“Progressive values demand progressive actions,” argues Sussanne Skidmore, President of British Columbia Federation of Labour. “British Columbia’s government leads Canada in so many ways, but it’s time we caught up on the fight for wage equality. Pay transparency is a necessary step, but it’s only the beginning. Workers deserve robust, intersectional pay equity legislation that includes and empowers all workers, accounting for gender, Indigeneity, race, ability and sexual orientation. Let’s set the standard for Canada and pave the way for a fair and just future.”

“Financial dependence is a significant contributor to gender-based violence. Pay transparency and, more importantly, pay equity is critical to ensuring the safety of victims of domestic violence and sexual assault,” says Angela Marie MacDougall, Executive Director of Battered Women’s Support Services. “The reality of the gender pay gap, even further exacerbated across race, means that Indigenous, Black, newcomer and racialized women are most likely to earn less than men in similar jobs, are most likely to be minimum wage earners in the province, and are most likely to retire with smaller pensions in older age which cements a lifetime of the racial feminization of poverty. We cannot ignore how unpaid caregiving responsibilities disproportionately fall on women, which further impacts economic security. All of this leaves victims of violence with even fewer choices, forcing them to remain in violent situations.”

“Everyone should be able to participate in the labour market with dignity and have their work valued,” says Colin Druhan, Executive Director of Pride at Work Canada / Fierté au travail Canada. “But inequities exist for a range of equity-deserving groups in BC and across Canada. At Pride at Work Canada we understand how these challenges are deepened for 2SLGBTQIA+ people due to homophobia, biphobia and transphobia. In Canada, heterosexual men have, on average, the highest annual income, which is nearly twice what bisexual women earn per year. According to Trans PULSE Canada, nearly 90% of trans people in Canada have at least some college or university education. But more than half earn $30,000 per year or less. These dire discrepancies are results of systemic inequities that must be addressed by employers and governments alike for Canada to meet its full economic potential.”

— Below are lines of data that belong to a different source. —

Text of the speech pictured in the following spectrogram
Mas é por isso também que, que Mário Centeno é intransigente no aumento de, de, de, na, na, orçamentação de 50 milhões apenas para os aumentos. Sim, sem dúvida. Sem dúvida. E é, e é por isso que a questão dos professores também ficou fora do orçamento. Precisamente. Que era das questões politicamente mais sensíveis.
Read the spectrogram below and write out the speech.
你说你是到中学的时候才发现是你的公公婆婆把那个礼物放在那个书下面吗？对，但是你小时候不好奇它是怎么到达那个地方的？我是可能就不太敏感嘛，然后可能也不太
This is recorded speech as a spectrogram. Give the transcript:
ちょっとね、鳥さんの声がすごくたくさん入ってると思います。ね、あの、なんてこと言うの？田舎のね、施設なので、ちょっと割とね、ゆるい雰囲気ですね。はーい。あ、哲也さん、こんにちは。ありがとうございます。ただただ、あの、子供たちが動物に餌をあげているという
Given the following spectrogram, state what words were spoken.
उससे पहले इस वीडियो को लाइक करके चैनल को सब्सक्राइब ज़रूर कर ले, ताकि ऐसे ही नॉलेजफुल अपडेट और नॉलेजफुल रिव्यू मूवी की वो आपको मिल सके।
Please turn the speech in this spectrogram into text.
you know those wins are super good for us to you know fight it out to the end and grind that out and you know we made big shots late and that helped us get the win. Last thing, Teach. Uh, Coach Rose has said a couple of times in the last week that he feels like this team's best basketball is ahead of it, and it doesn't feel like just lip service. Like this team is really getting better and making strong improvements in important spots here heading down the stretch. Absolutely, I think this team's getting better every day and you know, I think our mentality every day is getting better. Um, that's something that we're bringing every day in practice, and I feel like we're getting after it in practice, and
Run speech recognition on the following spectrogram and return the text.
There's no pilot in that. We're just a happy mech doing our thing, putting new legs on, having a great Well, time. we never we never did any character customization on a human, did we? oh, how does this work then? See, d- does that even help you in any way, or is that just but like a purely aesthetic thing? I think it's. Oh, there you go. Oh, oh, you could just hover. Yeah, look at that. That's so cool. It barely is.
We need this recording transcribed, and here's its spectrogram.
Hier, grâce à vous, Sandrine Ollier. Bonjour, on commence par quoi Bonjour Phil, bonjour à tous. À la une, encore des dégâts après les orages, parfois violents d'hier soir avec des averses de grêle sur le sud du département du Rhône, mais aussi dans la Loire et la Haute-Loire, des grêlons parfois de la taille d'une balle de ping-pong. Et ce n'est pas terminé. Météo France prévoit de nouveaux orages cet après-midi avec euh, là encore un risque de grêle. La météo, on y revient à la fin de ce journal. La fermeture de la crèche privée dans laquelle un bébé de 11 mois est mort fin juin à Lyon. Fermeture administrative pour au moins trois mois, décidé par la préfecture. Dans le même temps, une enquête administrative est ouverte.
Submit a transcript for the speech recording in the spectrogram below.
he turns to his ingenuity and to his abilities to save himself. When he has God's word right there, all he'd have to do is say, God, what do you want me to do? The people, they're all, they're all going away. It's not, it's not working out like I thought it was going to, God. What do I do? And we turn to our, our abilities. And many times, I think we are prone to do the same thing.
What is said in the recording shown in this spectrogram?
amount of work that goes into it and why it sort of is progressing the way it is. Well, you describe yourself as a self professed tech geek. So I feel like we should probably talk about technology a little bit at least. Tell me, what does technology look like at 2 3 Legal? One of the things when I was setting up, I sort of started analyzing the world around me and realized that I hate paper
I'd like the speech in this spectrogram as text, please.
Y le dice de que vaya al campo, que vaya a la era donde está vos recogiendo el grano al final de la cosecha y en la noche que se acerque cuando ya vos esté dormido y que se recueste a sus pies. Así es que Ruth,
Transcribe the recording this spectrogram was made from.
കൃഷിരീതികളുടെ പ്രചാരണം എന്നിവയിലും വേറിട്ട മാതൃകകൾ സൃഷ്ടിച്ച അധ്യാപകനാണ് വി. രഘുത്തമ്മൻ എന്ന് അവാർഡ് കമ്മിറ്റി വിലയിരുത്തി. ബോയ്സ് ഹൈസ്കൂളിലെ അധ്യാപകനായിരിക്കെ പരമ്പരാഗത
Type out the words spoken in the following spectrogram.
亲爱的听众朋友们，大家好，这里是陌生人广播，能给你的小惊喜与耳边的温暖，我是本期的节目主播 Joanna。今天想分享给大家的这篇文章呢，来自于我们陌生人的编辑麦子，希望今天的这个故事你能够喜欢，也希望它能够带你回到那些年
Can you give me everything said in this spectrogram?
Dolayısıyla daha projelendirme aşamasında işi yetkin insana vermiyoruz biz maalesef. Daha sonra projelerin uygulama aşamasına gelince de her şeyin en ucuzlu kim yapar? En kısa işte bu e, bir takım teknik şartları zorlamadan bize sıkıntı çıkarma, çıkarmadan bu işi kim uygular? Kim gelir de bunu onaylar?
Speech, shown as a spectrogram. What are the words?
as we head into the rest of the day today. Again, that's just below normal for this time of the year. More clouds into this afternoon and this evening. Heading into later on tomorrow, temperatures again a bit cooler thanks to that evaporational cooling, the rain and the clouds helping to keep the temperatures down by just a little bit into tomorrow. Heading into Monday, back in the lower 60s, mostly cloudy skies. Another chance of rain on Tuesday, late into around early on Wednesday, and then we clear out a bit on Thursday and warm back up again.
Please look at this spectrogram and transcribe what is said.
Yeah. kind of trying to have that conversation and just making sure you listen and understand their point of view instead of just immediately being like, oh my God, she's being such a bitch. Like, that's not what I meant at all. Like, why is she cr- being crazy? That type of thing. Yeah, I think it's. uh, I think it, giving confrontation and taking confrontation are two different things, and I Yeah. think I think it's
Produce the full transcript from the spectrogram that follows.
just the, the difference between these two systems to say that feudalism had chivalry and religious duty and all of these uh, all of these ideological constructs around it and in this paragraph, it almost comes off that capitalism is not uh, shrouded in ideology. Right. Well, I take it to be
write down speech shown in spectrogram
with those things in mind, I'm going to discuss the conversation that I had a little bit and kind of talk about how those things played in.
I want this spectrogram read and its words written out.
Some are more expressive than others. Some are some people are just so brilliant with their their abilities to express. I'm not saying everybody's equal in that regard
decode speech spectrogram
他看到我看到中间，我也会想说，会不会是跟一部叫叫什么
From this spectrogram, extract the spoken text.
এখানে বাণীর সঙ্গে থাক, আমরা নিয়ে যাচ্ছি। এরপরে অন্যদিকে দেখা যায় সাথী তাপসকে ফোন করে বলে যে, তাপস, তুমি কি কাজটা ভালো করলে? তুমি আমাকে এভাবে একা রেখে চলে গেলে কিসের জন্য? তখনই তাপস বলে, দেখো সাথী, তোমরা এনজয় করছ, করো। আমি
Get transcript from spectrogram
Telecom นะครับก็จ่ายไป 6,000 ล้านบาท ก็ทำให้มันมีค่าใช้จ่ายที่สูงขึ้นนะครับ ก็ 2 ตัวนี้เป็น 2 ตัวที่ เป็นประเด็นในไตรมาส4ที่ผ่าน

“Ensuring equal pay for work of equal value is a crucial step towards achieving economic justice for families now entrenched below the poverty line in BC,” says Viveca Ellis, Executive Director of the Centre for Family Equity (formerly know as Single Mothers’ Alliance). “The majority of children and youth living below the poverty line (59%) in BC are in predominantly female-led lone-caregiver supported families living on fixed incomes or marginalized by precarious work, with high numbers of Indigenous, Black and racialized mothers and caregivers among them. Child, youth, and family poverty in BC is intimately tied to the crisis of women’s poverty, which is driven by systemic workplace inequality and the disenfranchisement of mother workers. By implementing pay equity, BC can take a significant step towards reducing income inequality for women and mothers in the workplace.”


Media contact:

Jean Kavanagh, Senior Media Specialist for the Canadian Center of Policy Alternatives, BC Office, 604-802-5729

Available for Comment:

  • Humera Jabir, staff lawyer, West Coast LEAF
  • Sussanne Skidmore, President, BC Federation of Labour
  • Shannon Daub, Director, Canadian Centre for Policy Alternatives, BC Office
  • Pamela Charron, Interim Executive Director, Worker Solidarity Network
  • Marjorie Griffin Cohen, Research Associate and Feminist Economist, Canadian Centre for Policy Alternatives, BC Office